Paper prototyping is a usability test where users access an interface by interacting with a paper version of the interface that is manipulated by a second person emulating the computer. The second person only manipulates the paper interface, but is not allowed to explain or give hints how to use the interface.
Paper prototyping is of special interest if you design the user interface for an embedded device mainly for the following reasons:
- developing software for an embedded system is more cumbersome than for a desktop system, therefore the paper version can safe time and can be easier adapted than for most embedded systems
- you might want to experiment with different layout of hardware interfaces, for example knobs and buttons. These can be emulated using a paper model until the decision for the final hardware design has to be done.
- it is fun! The task involves crayons, scissors, and glue and will most likely contribute well to your stress relief during daytime work!
In the following video, colleagues from University of Klagenfurt test an interface for their Geobashing application using paper prototyping:
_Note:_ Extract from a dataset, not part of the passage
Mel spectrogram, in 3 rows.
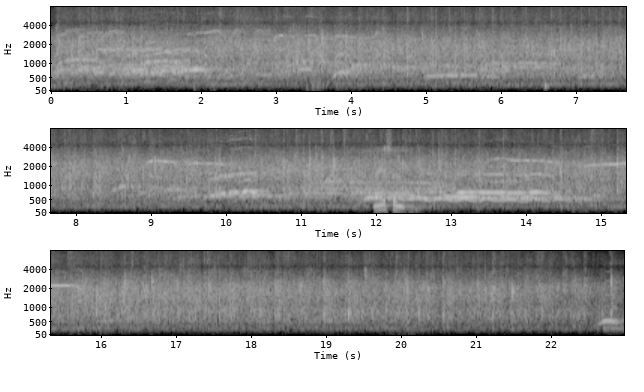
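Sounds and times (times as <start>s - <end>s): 
congregation applause welcoming the preacher: 0.0s - 22.9s
speech: 12.1s - 12.6s.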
If you want to learn more about the Geobashing application, find more information on the GeoBashing website.